Flowers are no longer blooming, but that doesn’t mean allergies aren’t still in the air.
If you’re sneezing more, a fall allergy might be triggering your problem.
Mariah Harrison lives in Fort Smith and suffers from allergies.
“I have to get a lot of tissue and blow my nose every five minutes,” Harrison said.
Harrison said her allergies are so bad she’s even seen doctors for them.
“I have to get allergy shots,” Harrison said.
For those who made it through summer without sneezing, one physician said allergy season is far from being over.
“It has been a very busy year for allergies with this summer we`ve had,” Dr. Gary Rex Highfill said.
Highfill is a physician at Sparks Regional Medical Center in Fort Smith.
“This time of the year often it`s ragweed,” Highfill said. “It`s pretty common and it will last until the first freeze.”
5NEWS asked if there is a difference between spring and fall allergies.
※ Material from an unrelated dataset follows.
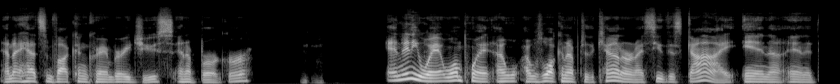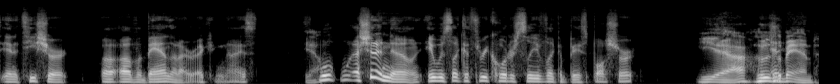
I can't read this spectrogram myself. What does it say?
and I had some vodka and cranberry juice and a burger. And anyway, at one point, I, w- I was walking up to the counter and I see this guy in a, in a, in a t-shirt uh, of a band that I recognized. Yeah. Well, I should have known. It was like a three quarter sleeve, like a baseball shirt. yeah. Who's the band?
“Not really, most people have similar reactions this time of the year,” Highfill said. “It`s different agents that will cause the allergies at that time. The overall season could be longer if things are growing a little better. The ragweed`s flourishing along with other plants.”
According to the centers for disease control, about three quarters of people who are allergic to spring plants are allergic to ragweed.